Much criticism here has arisen from the failure to carry out 15,000 virus tests each day as promised by Health Minister Simon Harris on March 19.
He should never have given that pledge, but to be fair to the minister, who has mostly been exceptional during all of this, the World Health Organisation (WHO) was saying, “test, test, test” at that time, everyone was very panicked, and the definition for testing was far wider.
Even his critics in the health system would say he was trying to provide reassurance. But it was a pledge that has been used as a stick to beat everyone involved since.
At the start of this process the HSE began its effort to set up an integrated system to deal with Covid-19.
They were starting from zero. Essentially we had one laboratory — the National Virus Reference Lab (NVRL) — testing for the virus. We’ve now got 20. We’ve also got 50 testing centres around the country.
There are the procurement complications involving the ongoing global shortage and demand for reagent as well as swabs for testing, A broad case definition for testing was decided on (using the WHO and the European Centre for Disease Prevention and Control for guidance). This, as we all know, was subsequently significantly narrowed.
As things stand, even with the reduced testing numbers, the system is far from fully operational. The hope is that by the middle to end of next week it will be much improved.
Reagent is due to arrive from China. Once it is tested and approved by the NVRL, it can be used.
You might wonder why someone wasn’t sent to China to test it before it was sent, similarly with the personal protective equipment for healthcare workers, a significant amount of which was found to be unsuitable for use.
However, if we actually sent senior people to China to do thorough checks, they would have to isolate there for 14 days when they arrived and then isolate here when they got back. It simply isn’t practical.
IRONICALLY, it is now believed that, given the new, redrawn definition for testing, there would not be enough suspected cases coming through the system to make anything near 10,000 people a day.
This does open up wider questions about whose testing definition we follow into the future, especially as we make decisions about how to open up the country again, a time when testing and tracing will be crucial to ensure the virus does not once again get a grip on the population.
So why hasn’t this very interesting fact about the probability of there not even being enough people in the testing system to make up that 10,000 figure been shared publicly?
Surely it might help people to understand and ease criticism? Well, those sort of decisions are taken by National Public Health Emergency Team.
Their logic on this is not currently known. Communication around all of this could have been much better, but to be absolutely fair the high degrees of suspicion that have been brought to the table in this instance are unfair within the broader context.
The media quite legitimately asks questions of the politicians and the senior health people. It is worth pointing out that they are given opportunities to do so on an almost daily basis.
Sure, there have been some unsatisfactory aspects but frankly there is little to complain about.

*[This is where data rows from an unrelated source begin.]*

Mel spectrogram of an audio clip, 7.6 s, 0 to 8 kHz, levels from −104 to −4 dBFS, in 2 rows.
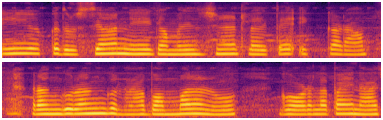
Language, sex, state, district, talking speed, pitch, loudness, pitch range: Telugu, female, Andhra Pradesh, Krishna, 85 wpm, 235 Hz, -17 LUFS, 225-250 Hz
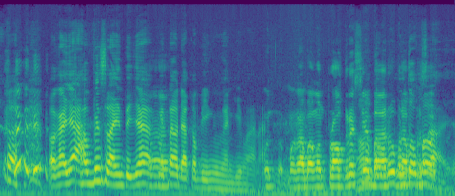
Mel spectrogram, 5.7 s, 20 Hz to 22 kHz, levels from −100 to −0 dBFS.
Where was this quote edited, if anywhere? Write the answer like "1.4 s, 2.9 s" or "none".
none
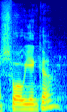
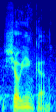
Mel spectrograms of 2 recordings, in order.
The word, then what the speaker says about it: Soyinka: remember in the mail it's Mr sworienko it's Wale shoyinka by the way but I know how to say it and he said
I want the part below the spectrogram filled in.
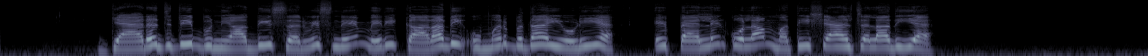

In the overall scheme of things, I’d be nominating most of the senior people involved here for a knighthood or a damehood if we had such an honours system.
Granting them, in the future, the freedom of where they are from is the least we can do on the evidence of the extraordinary work they have done for us so far.
Surely, for example, being allowed to graze sheep on St Stephen’s Green would be a fitting way to honour the supreme effort of the chief medical officer Tony Holohan, a native of Dublin, after he is granted the Freedom of the City.